The purpose of this lesson is for my students to engage in mental calculations with percentages.
When I first started teaching I noticed that my students did not do percent calculations the way adults do. (Nor do textbooks teach percent calculations in the way that adults do it!) As I watched my students using a pencil and paper algorithm I realized two things:
In my experience, mental calculations are much faster and generally make more sense to students. When students understand that most percents can be built from 10 Percent they become much more flexible and accurate in their calculations. Moreover, by solving problems mentally students often think about the relationships between the numbers, observing patterns and making generalizations.
Students begin today's Warm up when they enter class:
Angel sells electronics at Best Buy. For every $100 of electronics that he sells he will be paid a $10 bonus (over his regular hourly pay). What percent of sales is his bonus? How much bonus pay will he recieve if he sells $6000 worth of merchandise?
I expect students to solve this problem in multiple ways. But, I have written the problem in such a way that I anticipate equivalent fractions will be part of the conversation. I know that one misconception my students often have is that if the denominator is a dollar amount (or some other label) that it can't also be the percent. I want my students to understand that a percent is just a special ratio comparing to a quantity of 100 and that the quantity arises from the context of the problem.
As always I have students share their answers first in their Math Family Group. Then, we will discuss the problem as a class.
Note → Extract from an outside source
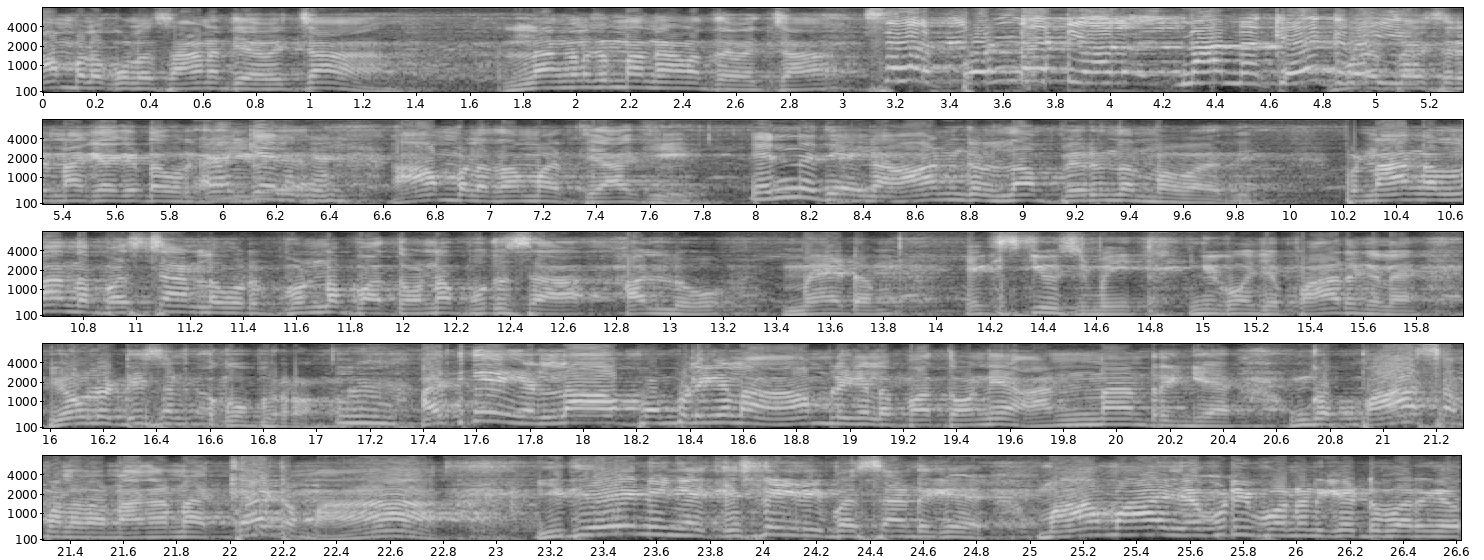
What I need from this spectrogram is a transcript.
ஆம்பளைக்குள்ள சாணத்தையா வச்சான்? எல்லாங்களுக்கும் தான் ஞானத்தை வச்சான்? சார் நான் நான் கூட கேட்கிறேன் பேசுறேன் நான் கேட்கட்ட ஒரு கேள்வி. ஆம்பளை தாம்மா தியாகி. என்ன தியாகி? ஆண்கள் தான் பெருந்தன்மைவாதி. இப்போ நாங்கள்லாம் அந்த பஸ் ஸ்டாண்டில் ஒரு பொண்ணை பார்த்தோம்னா புதுசா ஹலோ மேடம் எக்ஸ்கியூஸ் மீ இங்க கொஞ்சம் பாருங்களேன். எவ்வளோ டீசெண்டாக கூப்பிடுறோம். அதே எல்லா பொம்பளைங்களும் ஆம்பளைங்களை பார்த்தோன்னே அண்ணான்றீங்க. உங்க பாச மலரை நாங்க என்ன கேட்டோமா? இதே நீங்க கிருஷ்ணகிரி பஸ் ஸ்டாண்டுக்கு மாமா எப்படி போனேன்னு கேட்டு பாருங்க.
As they share multiple methods for finding 10%, I expect my students to make connections between their own strategy and the structure that reasoning with percents gives to a problem (MP7). I have included two video examples illustrating my students' thinking about the problem:
Next, I introduce my Cup Model and I teach students how to "fill the cup." On one side of the cup is the percent full and the other side (opposite ends of the water line) is the quantity in ml. The idea is to build (Scaling up) from 10%.
As my students are working out their strategy I circulate to see what they are coming up with. Some students will use repeated addition (10% + 10% + 10%), others will multiply (10% x 3), and others will add parts (10% + 10% + 30% = 50%).
When teaching my students to use this model I start with powers of ten (800 ml., 1200ml.) and stick with percents that are multiples of 10. As my students gain confidence, I start to ask about 5%, 25%, 75%, etc. Most years, the progression moves quickly once a student has shared the halving method for finding 50%.
If there is time to take things a step further: I tell my students how much liquid the cup holds when it is 20% full and I ask them, "How much liquid can the cup hold?"